PuTTY login.png

Note that your hostname will be whatever is set for your Raspberry Pi and will almost certainly not match what is shown above. If you know the IP address the HiveTool is using you can also connect to it using that, though the hostname is usually simpler as it will find the device even if it's IP has changed (as most devices are assigned IPs dynamically and change periodically). If you don't know what hostname your HiveTool is using or you want to change it to something else, check the Change_Hostname page.

You will then be prompted to log in to your HiveTool. You should have been given a user name and password with your installation, or else have set it yourself; in most cases the default user of pi is used.

SSH login.png

You are now in a typical terminal session and can execute commands as normal. However you will most likely not be able to use the desktop interface unless you're willing to go through extra work configuring PuTTY to handle it. For cases requiring the GUI, VNC or XRDP will likely be easier.

Remote Access from a Non-Local Network

This will allow remote access to the hive computer without opening any ports on the router using reverse IP tunneling.

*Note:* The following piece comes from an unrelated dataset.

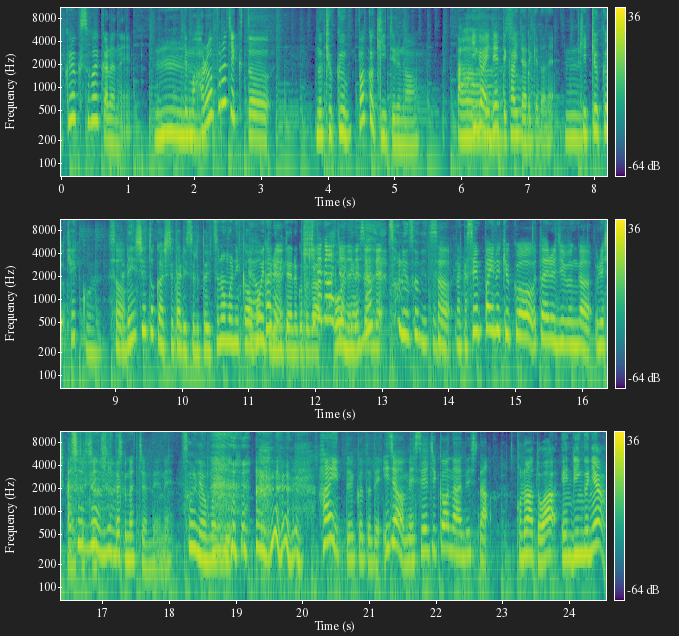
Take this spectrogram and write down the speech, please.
迫力すごいからね、うん。でもハロープロジェクトの曲ばっか聴いてるな以外でって書いてあるけどね。うん結局。結構そう。練習とかしてたりするといつの間にか覚えてるみたいなことがえわかる。聞きたくなっちゃうんだよね多いそれで。そうにゃんそうにゃんそそう。なんか先輩の曲を歌える自分が嬉しくなっちゃって聴きたくなっちゃうんだよね。そうにゃんマジではいということで以上メッセージコーナーでした。この後はエンディングにゃん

Create an automatic login from pi@hive_computer to user@target_host

On hive_computer, as pi, generate the key: sudo ssh-keygen -t rsa

# ssh-keygen -t rsa
Generating public/private rsa key pair.
Enter file in which to save the key (/root/.ssh/id_rsa): 
Enter passphrase (empty for no passphrase): 
Enter same passphrase again: 
Your identification has been saved in /root/.ssh/id_rsa.
Your public key has been saved in /root/.ssh/
The key fingerprint is:
d9:2e:40:2d:59:b1:6e:f2:08:7e:6a:3e:96:2e:bf:04 root@NAPAPi5
The key's randomart image is:
+---[RSA 2048]----+
|        o.       |
|       + .       |
|      + o        |
|     . o o       |
|  E . o S .      |
|   o . * .       |
|    o.o o .      |
|  ..=o   .       |
|   B*o           |

append it to target_host's authorized_keys

cat .ssh/ | ssh -pTARGET_PORT pi@TARGET_IP 'cat >> .ssh/authorized_keys'


TARGET_PORT is target_host's ssh port, if use, like 8022
TARGET_IP is target_hosts ip, like

Make executable:

sudo chmod a+x